Energy Efficiency, Generation, Nuclear, Renewable Energy, Solar, Wind

Is Ontario’s Green Energy Act leading to rising energy costs?

Ontario’s Green Energy Act (GEA) will soon put the province at or near the top of North American electricity costs, with consequences for the province’s economic growth and competitiveness, according to a new report from the Fraser Institute, a Canadian think-tank.

Overall, GEA-related energy cost increases will yield a net loss of investment and employment in Ontario, in pursuit of environmental benefits that could have been obtained at a fraction of the cost, according to the report.

“Already, the GEA has caused major price increases for large energy consumers, and we’re anticipating additional hikes of 40 to 50 percent over the next few years,” said Ross McKitrick, Fraser Institute senior fellow and author of Environmental and Economic Consequences of Ontario’s Green Energy Act.

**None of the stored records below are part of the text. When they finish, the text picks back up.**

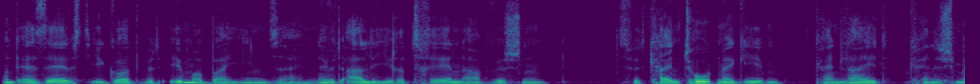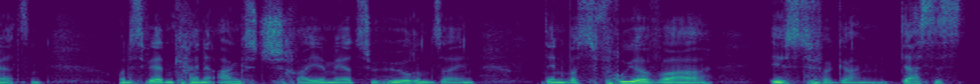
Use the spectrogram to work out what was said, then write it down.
Und er selbst, ihr Gott, wird immer bei ihnen sein. Er wird alle ihre Tränen abwischen. Es wird kein Tod mehr geben, kein Leid, keine Schmerzen. Und es werden keine Angstschreie mehr zu hören sein, denn was früher war, ist vergangen. Das ist,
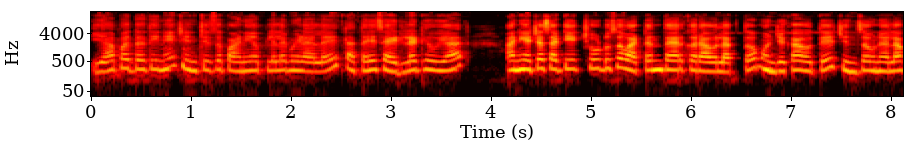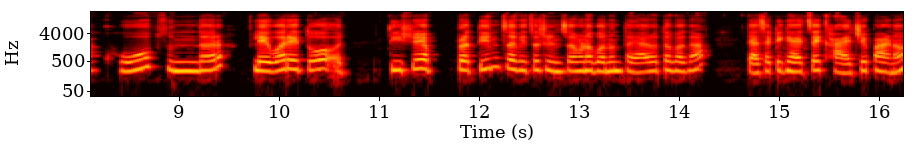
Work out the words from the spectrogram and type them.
या पद्धतीने चिंचेचं पाणी आपल्याला मिळालं आहे. तर आता हे साईडला ठेवूयात आणि याच्यासाठी एक छोटंसं वाटण तयार करावं लागतं. म्हणजे काय होते, चिंचवण्याला खूप सुंदर फ्लेवर येतो. अतिशय अप्रतिम चवीचं चिंचवणं बनून तयार होतं बघा. त्यासाठी घ्यायचं आहे खायचे पानं.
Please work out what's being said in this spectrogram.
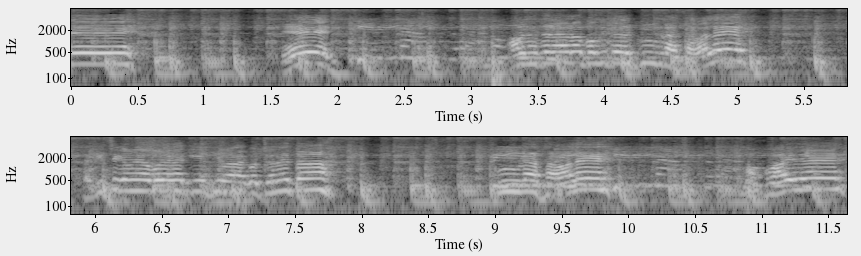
y 15. Bien. Vamos a hacer ahora un poquito del club braza, ¿vale? Aquí sí que me voy a poner aquí encima de la colchoneta. Club braza, ¿vale? Cojo aire.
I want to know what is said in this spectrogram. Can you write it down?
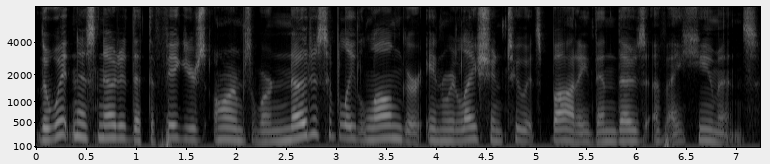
The witness noted that the figure's arms were noticeably longer in relation to its body than those of a human's.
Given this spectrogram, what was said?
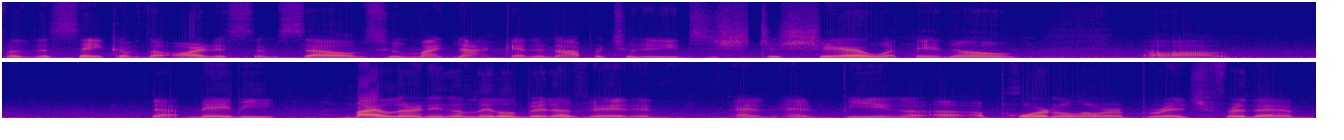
for the sake of the artists themselves who might not get an opportunity to, sh- to share what they know. Um, that maybe by learning a little bit of it and, and, and being a, a portal or a bridge for them,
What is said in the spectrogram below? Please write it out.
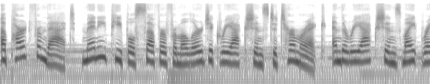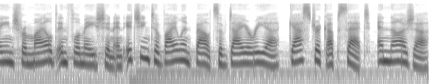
Apart from that, many people suffer from allergic reactions to turmeric, and the reactions might range from mild inflammation and itching to violent bouts of diarrhea, gastric upset, and nausea.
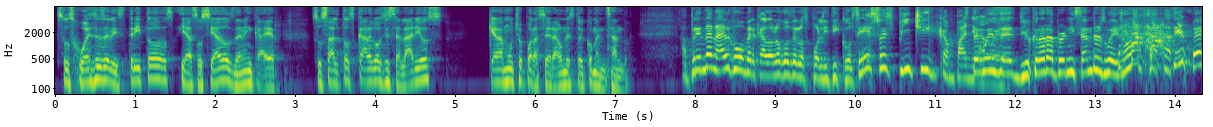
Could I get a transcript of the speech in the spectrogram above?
Sus jueces de distritos y asociados deben caer. Sus altos cargos y salarios. Queda mucho por hacer. Aún estoy comenzando. Aprendan algo, mercadólogos de los políticos. Eso es pinche campaña. Este güey, es de- yo creo era Bernie Sanders, güey, ¿no? Sí, güey.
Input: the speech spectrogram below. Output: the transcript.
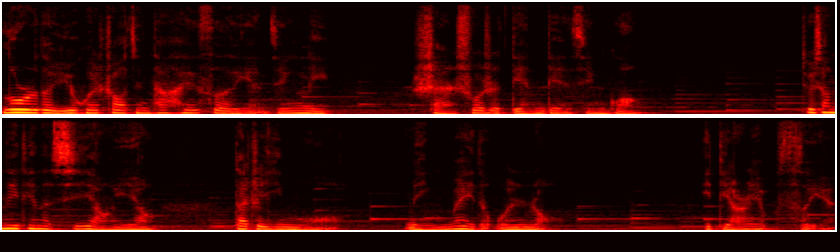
落日的余晖照进他黑色的眼睛里，闪烁着点点星光，就像那天的夕阳一样，带着一抹明媚的温柔，一点儿也不刺眼。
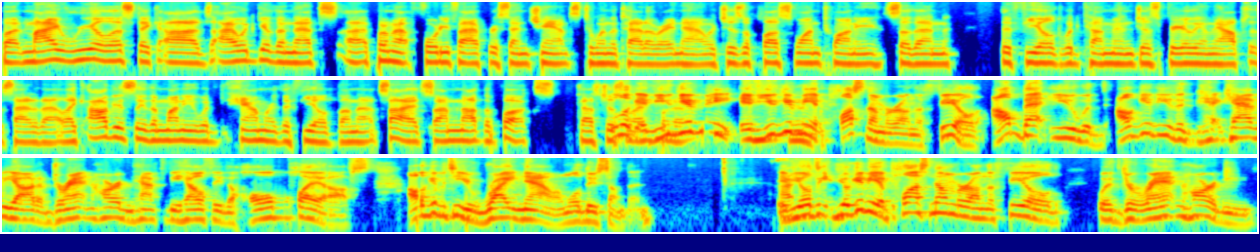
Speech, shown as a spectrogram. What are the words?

“The Ontario government defends the GEA by referring to a confidential 2005 cost-benefit analysis on reducing air pollution from power plants. That report did not recommend pursuing wind or solar power, instead it looked at conventional pollution control methods that would have yielded the same environmental benefits as the GEA, but at a tenth of the current cost. If the province sticks to its targets for expanding renewables, the GEA will end up being 70 times costlier than the alternative, with no greater benefits.”

Environmental and Economic Consequences of Ontario’s Green Energy Act analyzes the GEA and its effects on economic competitiveness and environmental improvement in Ontario. The report calculates that the manufacturing and mining sectors will be particularly hard hit by rising energy costs, with returns to investment in manufacturing likely to decline by 29 percent, mining by 13 percent, and forestry by less than one percent.

“Provincial efforts to shield these industries through energy subsidy programs only transfer the costs onto Ontario taxpayers, who are already dealing with skyrocketing residential electricity prices,” McKitrick said.

The study shows that the GEA’s focus on wind energy is particularly wasteful: 80 percent of Ontario’s wind power generation occurs when electricity demand is so low that the entire output is surplus and must be dumped on the export market at a substantial loss. The auditor general of Ontario estimates that the province has already lost close to $2 billion on surplus wind power exports, and figures from the electricity grid operator show the ongoing losses are $200 million annually.

The wind grid is also inherently inefficient due to the fluctuating nature of the power source. The report calculates that due to seasonal patterns, 7 MW of wind energy are needed to provide a year-round replacement of 1 MW of conventional power.

“Consequently, the cost of achieving renewable energy targets for the coming years will be much higher than the Ontario government’s current projections,” McKitrick said.

“In fact, air emissions may start going up under the GEA if the growing surplus of wind and solar power necessitates taking one of Ontario’s nuclear power plants offline.”